Threatening, abusive and insulting words or behaviour are illegal in the UK. There are numerous laws that explicitly state that it is an offence to intentionally cause alarm or distress to another person, to say nothing of the myriad of laws prohibiting physical assault and criminal damage. For most people, being screamed and sworn at in the work place would be unthinkable. If the incident escalated to physical assault – spitting, hitting, kicking, throwing things, then the expectation would be the swift arrival of the police. Why, then, are our teachers not only excluded from these protections for the most part, but actively held to blame when these crimes are perpetrated against them?
To hold teachers accountable for low level disruptive behaviour in classrooms inhibiting learning is one thing, but under the catch-all term of ‘behaviour management’ is the implied expectation that teachers can and should maintain control of their students, regardless of circumstance.
Pupils are frequently referred to as being unruly, disruptive or having ‘special behavioural needs’. None of these terms address the very real, though inconvenient, truth that in many cases these pupils – as defined by UK law – are criminally dangerous. We, as a nation, do not like to think of our youth as criminals; it is far easier to label them misunderstood or lacking discipline but this nomenclature not only fails to recognise the true extent of the problem, it absolves pupils of responsibility for their behaviour, placing the blame on the teachers who either misunderstand or fail to discipline.
A recent survey by the teaching union ATL found that over 80% of teachers cite a desire to make a difference or help young people as their primary reason for entering education. The Oxford Dictionary defines teaching as imparting knowledge or instructing someone. When teachers enter education as NQT’s many consider ‘to teach’ to be synonymous with ‘to inspire’, ‘to shape’ and ‘to develop’ but the stark reality is that ‘to teach’ is considered more and more to include ‘to police’ and ‘to parent’.
The NASUWT have reported that more than 1 in 5 teachers have been a victim of physical assault at work. In the 2013/14 academic year 1,879 physical assaults against teachers in Scotland were recorded in just 14 local authorities. Alongside statistics that claim over seventy percent of incidents go unreported by teachers who feel they will be blamed, this is an alarming number.
According to the DfE’s own statistics, in the academic year 2011/12 pupils were suspended 16,970 times for physical assault against an adult in English state schools. Of this number only 550 or just over 3% were excluded from school, essentially leaving 97% of teachers in the position of having to continue to teach their attackers. Head Teachers who want to implement a zero tolerance policy on violence are finding their hands tied by local authorities and government targets that want to see fewer pupil exclusions, not more.

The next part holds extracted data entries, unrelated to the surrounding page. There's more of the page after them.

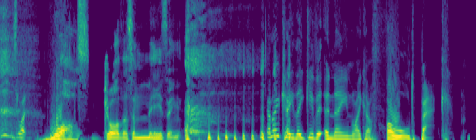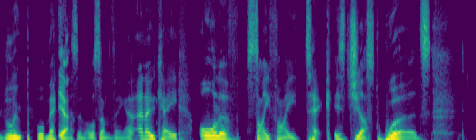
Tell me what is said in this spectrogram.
It's like what? Oh, God, that's amazing. and okay, they give it a name like a fold back loop or mechanism or something. And, and okay, all of sci-fi tech is just words.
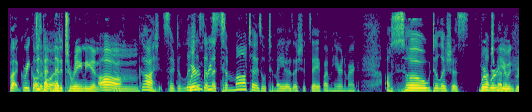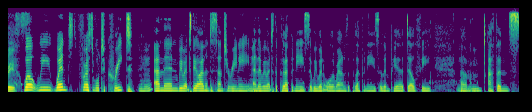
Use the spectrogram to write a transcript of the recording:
but Greek olive Just that oil. Mediterranean. Oh mm. gosh, it's so delicious, and the tomatoes or tomatoes, I should say, if I'm here in America, are so delicious. Where Much were better. you in Greece? Well, we went first of all to Crete, Mhm. and then we went to the island of Santorini, Mhm. and then we went to the Peloponnese. So we went all around the Peloponnese, Olympia, Delphi, um, Mm-hmm. Athens.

Disturbing as these statistics are, they only cover the tip of the ice berg for teachers. While physical assault remains relatively rare, verbal assault is a daily occurrence for many teachers and the shroud of perceived anonymity has led to an exponential increase in online abuse, with 44% of teachers surveyed by the NASUWT reported having insulting comments posted about them on websites by parents, and over 90% reporting abuse on social media by pupils.
This kind of online abuse should be covered by the Malicious Communications act but instead teachers are being coached in ‘online safety’ and being instructed to build education on cyber bullying into curriculums; yet another example of illegal behaviours being excused and teachers being told they, themselves, need to address the problem.

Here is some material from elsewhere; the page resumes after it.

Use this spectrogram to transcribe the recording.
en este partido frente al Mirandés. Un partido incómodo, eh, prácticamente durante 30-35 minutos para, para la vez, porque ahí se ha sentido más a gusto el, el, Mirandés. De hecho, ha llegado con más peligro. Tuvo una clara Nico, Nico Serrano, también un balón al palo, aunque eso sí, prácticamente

The teaching union ATL calls for schools to ensure that all assaults against teachers – physical and verbal – are reported to the police with a view to prosecution. Further, they specify that the school should ensure that the assaulted teacher is not asked to teach or supervise the pupil if they are permitted to return to school.

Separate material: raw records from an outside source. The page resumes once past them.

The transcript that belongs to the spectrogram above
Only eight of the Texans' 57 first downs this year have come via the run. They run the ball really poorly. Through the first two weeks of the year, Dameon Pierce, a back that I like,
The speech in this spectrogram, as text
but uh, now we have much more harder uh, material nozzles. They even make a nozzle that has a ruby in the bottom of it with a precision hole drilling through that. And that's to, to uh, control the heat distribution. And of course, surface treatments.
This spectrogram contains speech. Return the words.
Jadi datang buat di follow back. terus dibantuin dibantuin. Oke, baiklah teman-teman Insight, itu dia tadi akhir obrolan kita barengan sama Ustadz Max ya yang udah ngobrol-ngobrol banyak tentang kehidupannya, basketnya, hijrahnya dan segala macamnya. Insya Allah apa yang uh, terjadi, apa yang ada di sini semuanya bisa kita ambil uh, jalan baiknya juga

Despite these recommendations, teachers are increasingly expected to ‘put up and shut up’ by school administrations focussed on targets and their school’s reputation. The toll of sustained daily abuse coupled with a lack of support from senior management and a pervasive culture of blaming teachers for badly behaved pupils can be devastating. 84% of teachers have reported that their job has impacted negatively on their health and wellbeing with 11% citing work related stress and anxiety as causing the breakdown of their personal relationships and nearly 2% of teachers resorting to self harm.
It is little wonder that more and more teachers are leaving the profession within a year of qualifying. We are sending our teachers into all too regularly combative situations with little legal recourse and no protection. With a rhetoric discussing failing schools and failing teachers, we are indulging in what can only be described as victim blaming as bad behaviour results in poor lesson observations and performance management for teachers. Until teachers are able to feel safe in their jobs and able to report abuse without fear of reprisal they will remain the hidden victims of bad behaviour in our schools.